Federal and city financial records obtained by The Washington Post showed that Trump's inauguration ended up costing $27.3 million and the city dipped into a special fund traditionally reserved for city security measures and event hosting to help cover the cost. That fund, the paper reported, is typically replenished with federal money but is now reportedly on track to fall short sometime in the fall if funds aren't replaced by Congress and the Trump administration. Bustle has reached out to the White House for comment.
A senior Trump administration official told The Post the administration had "worked closely with D.C." when the inauguration's cost exceeded expectations, deciding to use money from the city's security fund. They claimed the city had been paid the full amount of money sought by officials and that no additional money had been requested. But the paper reported D.C. officials disputed that claim, arguing they had indeed asked for additional funds and were still waiting to be repaid. The cost for Trump's inauguration went $7.3 million over estimates, according to The Hill.

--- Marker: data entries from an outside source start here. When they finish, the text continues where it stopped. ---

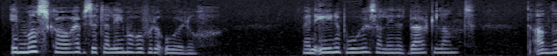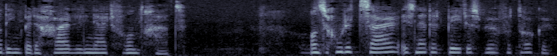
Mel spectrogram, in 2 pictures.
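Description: Young noblewoman played by a woman, husky-voiced, gentle, pious and reflective, earnest period radio drama delivery. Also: medium pitch, steady tone, normal speed, natural voice. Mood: tender, wistful. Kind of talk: Dutch radio drama acting.

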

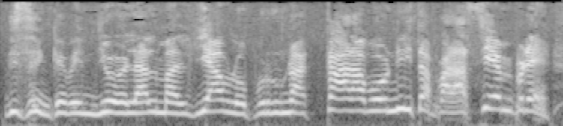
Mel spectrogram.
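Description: An actress playing a bitter, scornful, ruined woman of the opium den in a radio drama, with a husky, creaky voice. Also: high-pitched, fairly even intonation, normal speed. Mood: insistent, bitter.

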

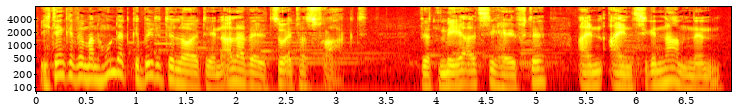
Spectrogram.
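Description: A man's voice: mid-range voice, lively intonation, moderate pace, fairly bright tone. An actor playing a worldly, cultured older art dealer who narrates his memories in a radio play, conversational and wry, addressing the listener directly. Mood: admiring, musing. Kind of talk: first-person radio play monologue. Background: music.

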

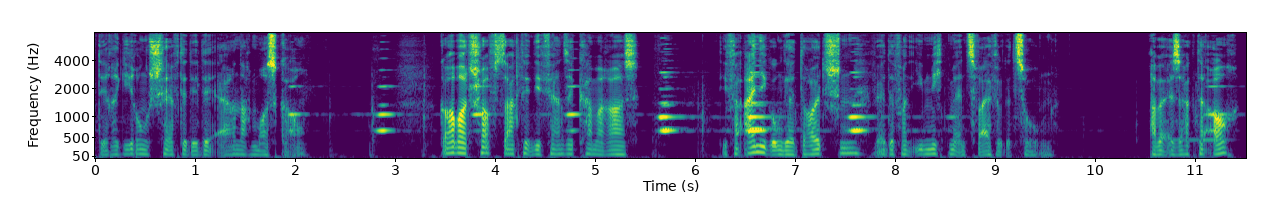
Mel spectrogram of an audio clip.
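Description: A low-voiced, gravelly man in a radio crime drama, terse and sober as he tells his own story. He keeps things guarded and understated, with prominent music behind him. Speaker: narrator and lead character. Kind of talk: radio crime drama, first-person narration.

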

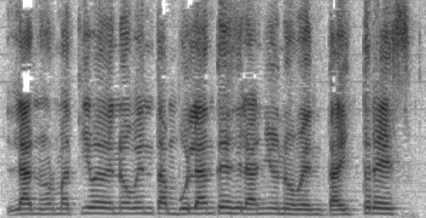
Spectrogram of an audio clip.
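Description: A man's voice: sits high, flat delivery, a little fast, fairly bright tone. Earnest Argentine man making an activist statement. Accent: Argentine Rioplatense. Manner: earnest, formal wording. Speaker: street vendors' spokesperson.

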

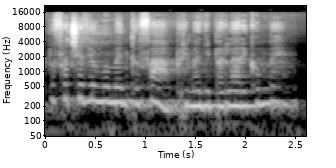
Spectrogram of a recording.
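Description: An actress playing a detached, quietly reproachful wife in an experimental radio drama, speaking in a soft, measured, hushed voice that often nears a whisper. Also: female voice, fairly high pitch, fairly even intonation, a little hiss or hum, lightly acted. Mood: resigned. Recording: echoey with long reverb.

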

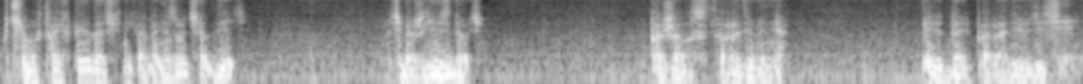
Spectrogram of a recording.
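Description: An actor playing a wistful radio archivist who speaks softly and intimately to his beloved in a radio play. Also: moderate pace, pauses often, slight background noise, rough recording. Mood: tender. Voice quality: low, gravelly voice. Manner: soft, intimate, sometimes whispered. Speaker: radio man speaking to his distant lover.

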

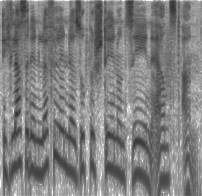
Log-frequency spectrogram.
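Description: An actress playing a wistful, lovesick woman, brooding and quietly bitter, in an intimate literary radio drama. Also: mid-range voice, animated, normal speed, close to an everyday voice. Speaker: lead actress and first-person narrator.

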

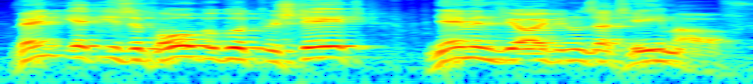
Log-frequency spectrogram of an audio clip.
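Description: An actor playing a scheming hacker boss, smug, theatrical and commanding, in a children's radio drama. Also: male voice, high-pitched, sing-song, moderate pace, creaky, a bit bright, exaggerated voice. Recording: echoey, with faint noise.

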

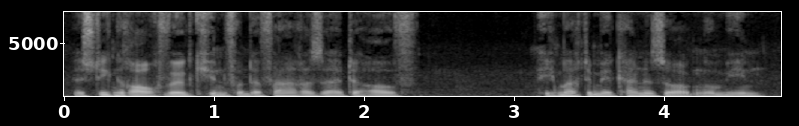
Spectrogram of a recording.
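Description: A man's voice: fairly low pitch, normal speed, creaky, dark tone, breathy edge. An actor playing a world-weary male ex-policeman who narrates his own crime story in a sober, laconic way for radio drama. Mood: brooding.

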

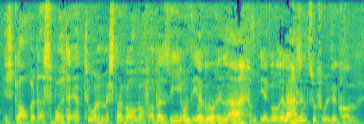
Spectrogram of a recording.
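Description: A private detective in a radio drama. His voice is mellow and gravelly, and he talks in a dry, hesitant, politely stubborn way. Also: fairly high pitch, a little slow, few pauses, exaggerated voice. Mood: wry, defiant. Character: wry, unhurried male private detective, politely defiant. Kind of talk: German radio drama acting.

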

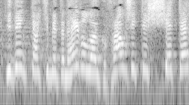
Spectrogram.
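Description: Bossy, high-pitched suspicious daughter. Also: female voice, brisk, faint music behind. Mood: indignant, scornful. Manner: scolding, exclamatory, sharp-tongued. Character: bossy, suspicious adult daughter doting on her cat. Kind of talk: Dutch radio comedy drama acting.

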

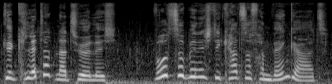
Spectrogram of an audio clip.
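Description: A woman playing a high-voiced, brusque young woman. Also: sing-song, moderate pace, a little mellow, slight background noise. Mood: brusque, teasing. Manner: brusque, scolding, commanding. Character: agile, bossy, impatient young woman ally of the hero. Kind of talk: fan audio drama acting.

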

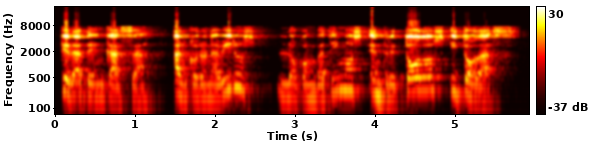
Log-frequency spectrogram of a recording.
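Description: Bright-voiced Argentine children's radio host. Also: medium pitch, animated, slow. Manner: explanatory, addressing young listeners directly. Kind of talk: chatty radio presenting addressed to children.

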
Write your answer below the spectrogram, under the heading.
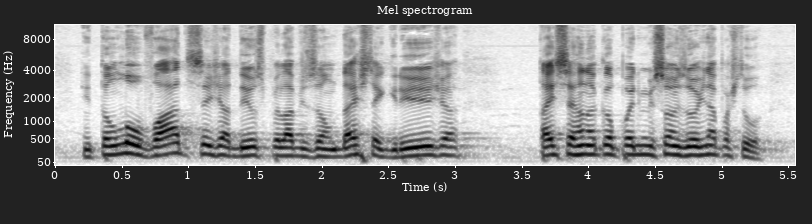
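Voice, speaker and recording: Fairly quick speech with a northeastern Brazilian accent, fairly even intonation and very even loudness. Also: man, fairly high pitch for a man. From Brazilian Northeast. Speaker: missionary pastor. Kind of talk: sermon. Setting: church.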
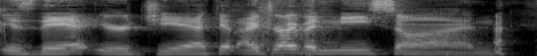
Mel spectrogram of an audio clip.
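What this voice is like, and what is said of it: Put-on nasal Midwestern accent. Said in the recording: “like that nasally ... that's what you have to say to get into the Midwestern accent.”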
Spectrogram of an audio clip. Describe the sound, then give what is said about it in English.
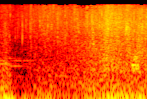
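A deep, rumbling boom rolls through the whole moment, heavy and low like a loud explosion, swelling slightly toward the end with no clear sharp crack, as a glass vessel holding an elixir bursts and a ray of fire shoots up from it. “A loud explosion startled me.”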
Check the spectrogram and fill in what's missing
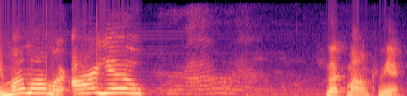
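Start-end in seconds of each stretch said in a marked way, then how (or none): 0.0-1.4 put-on prompting toddler line. Shown as a demonstration.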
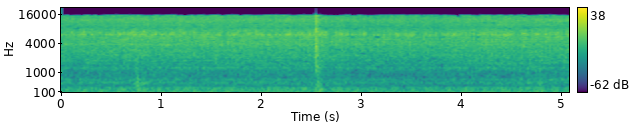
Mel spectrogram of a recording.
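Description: An RV engine runs steadily in drive as it works up through the gears, a constant low rumble with a faint high whine and one brief squeak partway through, no talk over it.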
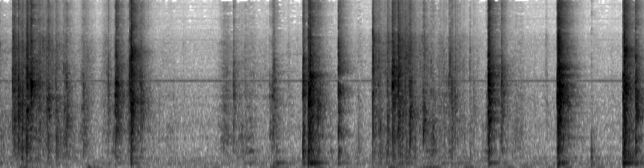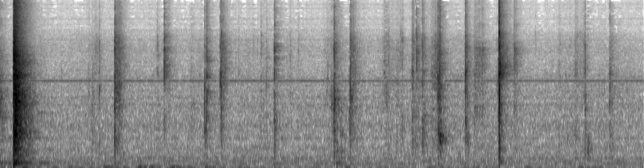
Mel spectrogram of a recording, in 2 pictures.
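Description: A deck of tarot cards being shuffled and handled on a table: a string of sharp snaps and rustling riffles, loudest in the first nine seconds, then lighter scattered clicks.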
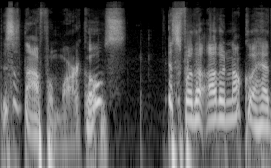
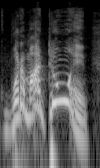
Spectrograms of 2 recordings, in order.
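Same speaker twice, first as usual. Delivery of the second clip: baffled protest; 8 semitones higher than usual. Retold or imitated. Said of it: "I'm like".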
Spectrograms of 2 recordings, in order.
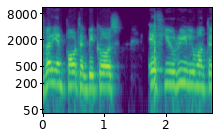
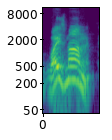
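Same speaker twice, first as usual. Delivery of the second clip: higher, acted call at a door; 4 semitones higher, 3 dB louder than usual. Boys at the wise man's door, calling out. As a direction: call for the old man to come out.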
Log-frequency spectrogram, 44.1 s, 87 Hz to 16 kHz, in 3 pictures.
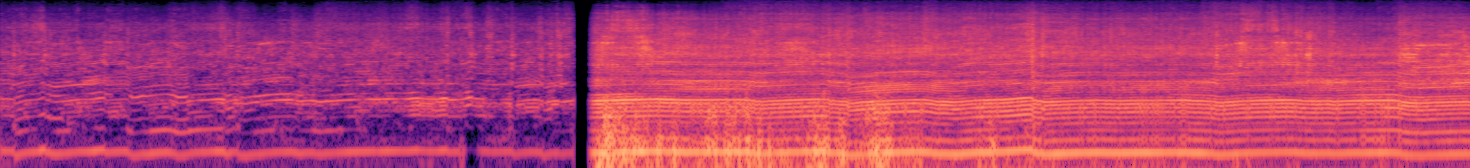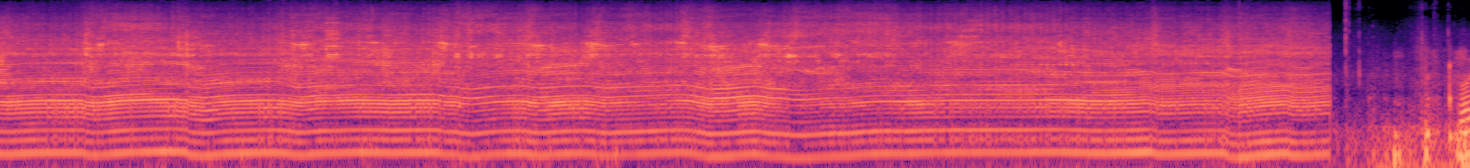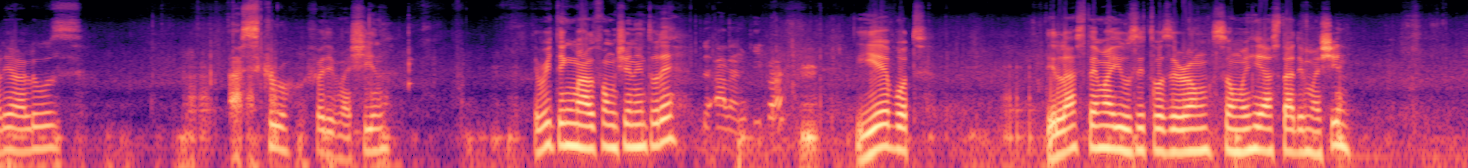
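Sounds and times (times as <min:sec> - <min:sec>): small two-stroke engine revving: 0:00.0 - 0:28.0.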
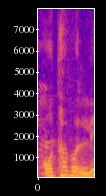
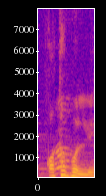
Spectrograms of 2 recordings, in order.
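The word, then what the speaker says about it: కొత్తపల్లి: এই যে কথপল্লী ওয়াটারফলস, ইংরেজিতে কোথাপল্লী, কিন্তু কোথা নয়, উচ্চারণটা কথপল্লী হবে, কথপল্লী।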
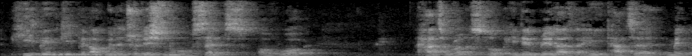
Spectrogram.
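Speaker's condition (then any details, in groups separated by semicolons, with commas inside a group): No condition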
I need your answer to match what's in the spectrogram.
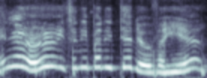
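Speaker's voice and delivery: very high, goofy, silly sketch-comedy voice. Searching for bodies as it gets dark, the speaker calls out in a Monty Python voice. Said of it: "My best Monty Python voice".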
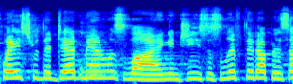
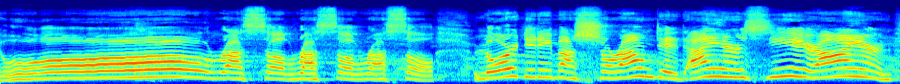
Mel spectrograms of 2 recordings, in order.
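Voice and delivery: loud, fervent prayer in tongues, crying out; praying in tongues; 4 semitones higher, 9 dB louder, slower than usual. Real, not acted. Pastor leading the congregation in loud fervent tongues. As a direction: pour it out in ecstatic prayer.

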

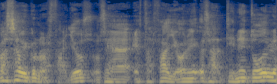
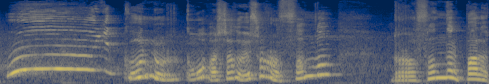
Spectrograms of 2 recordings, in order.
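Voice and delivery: near-miss shout; 13 semitones higher, slower than usual. Real, not acted.

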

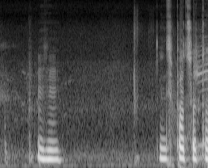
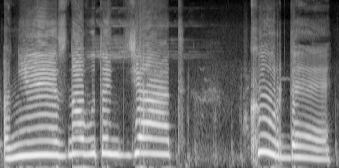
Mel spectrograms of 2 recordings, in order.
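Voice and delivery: higher, louder, drawn-out whine; exasperated dismay; 5 semitones higher, 3 dB louder, much slower than usual. Real, not acted. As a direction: groan that the pest is back, stretching the words. Same enemy turns up again. (przeciągły jęk irytacji)

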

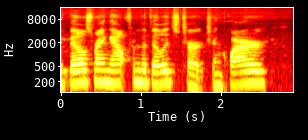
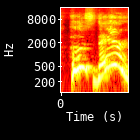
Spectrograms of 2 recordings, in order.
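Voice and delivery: much higher, louder startled cry; 6 dB louder than usual. A narrator's reading. Old Armadillo startled from sleep, calling at the door. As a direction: jolt awake and call out. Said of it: "woke with a jump".

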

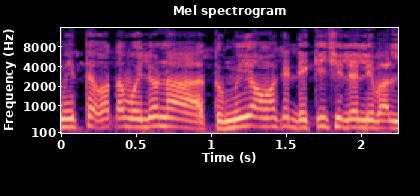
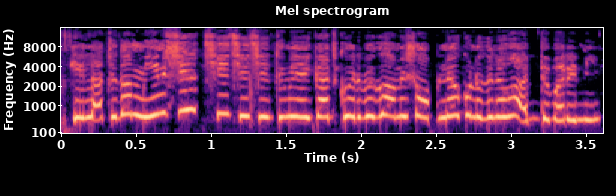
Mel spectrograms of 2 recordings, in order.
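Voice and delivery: much higher woman's voice, scolding; a much higher woman's voice, scolding and accusing; shrill village woman; 14 semitones higher than usual. Acted. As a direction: play the wife lashing out at the girl. Female character again.

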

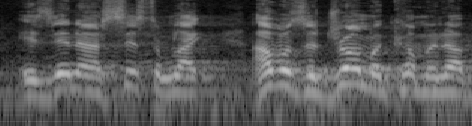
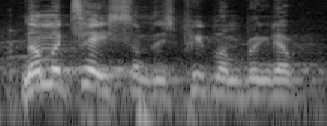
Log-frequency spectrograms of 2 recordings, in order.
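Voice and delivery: ordinary talk

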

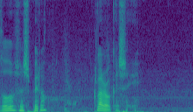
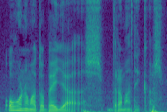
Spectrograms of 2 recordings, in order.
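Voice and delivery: ordinary talk, nothing marked

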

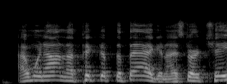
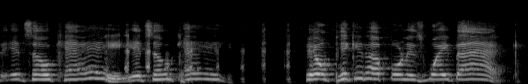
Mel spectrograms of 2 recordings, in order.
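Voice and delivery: high, slow mock reassurance, laughing; a slow, high tease to the neighbor; mock reassuring; 7 semitones higher, slower than usual. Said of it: "And I said".

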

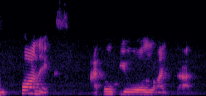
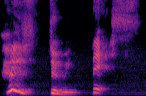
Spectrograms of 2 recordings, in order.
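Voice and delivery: slow, louder plea; a touch of storybook alarm; mild distressed cry; 2 semitones higher, 5 dB louder, slower than usual. Acted. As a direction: cucumber calling out in dismay. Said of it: "cried Cucumber".

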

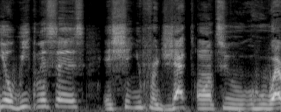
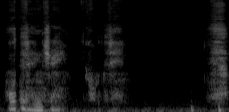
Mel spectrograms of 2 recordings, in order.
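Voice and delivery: whispered, much softer, slow; hammed-up whisper to himself, choking it down; mock holding back tears; 6 semitones lower, 24 dB quieter, slower than usual. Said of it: "let me fight back my tears".

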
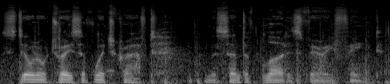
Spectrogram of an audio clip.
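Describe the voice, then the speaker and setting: A man voicing a stoic, brooding vampire hunter in a video game, speaking in a terse, grave and deliberate way. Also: sits low, background noise. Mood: watchful, analytical. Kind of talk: scripted game dialogue.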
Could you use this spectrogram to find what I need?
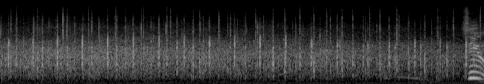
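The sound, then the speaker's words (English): Audience applause at New Life, many quick claps forming a steady, lively patter that holds throughout before a voice starts speaking at the very end. “Can you guys at New Life give them a round of applause for saying that?”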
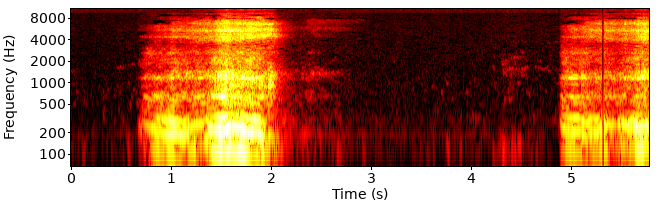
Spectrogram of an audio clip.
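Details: Open-mouth snoring from a Chinese woman during sleep, sometimes on exhale: a long, loud, rattling snore on breathing in, then a quiet pause before the next.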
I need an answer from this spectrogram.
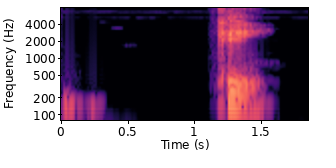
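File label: "quay", Australian English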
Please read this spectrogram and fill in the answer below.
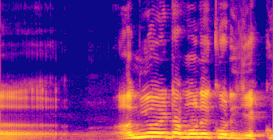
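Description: A man speaking Bengali: a short drawn-out vocal sound at the start, a brief pause, then continuous talk from about a second in.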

Some city officials fear the security and events fund will soon see a deficit unless the Trump administration and Congress repay what is reportedly owed. "The point now is that the account has been drained, and being careful with the money has not been enough to make up for not being reimbursed" Delegate Eleanor Holmes Norton, who serves as D.C.'s nonvoting representative in Congress, told The Post.
But D.C. isn't the only city to claim the president or his administration owes them money. Earlier this month, the Center for Public Integrity reported that 10 U.S. cities had reported Trump's campaign committee had yet to reimburse them for public-safety costs they incurred due to Trump rallies that dated back as far as the 2016 election. All together, the cities' invoices totaled $841,219 with the largest being one from El Paso, Texas, for $470,000 in costs incurred in February.
"I'm hopeful they'll pay. I'm hopeful they'll do what's right. People that don't pay their bills — that's a character integrity issue," El Paso Mayor Dee Margo said, per the Center for Public Integrity.
But despite a desire to see the remaining balance paid, city officials reportedly don't have plans to walk away from their current Fourth of July plans. "We have and will continue to work closely with our federal partners regardless of administration because ensuring the safety of our residents and visitors is paramount," John Falcicchio, chief of staff to D.C. Mayor Muriel Bowser, told The Washington Post. "Our commitment to this function is iron clad, and all that we ask of our federal partners is continued cooperation and the resources to carry out these activities."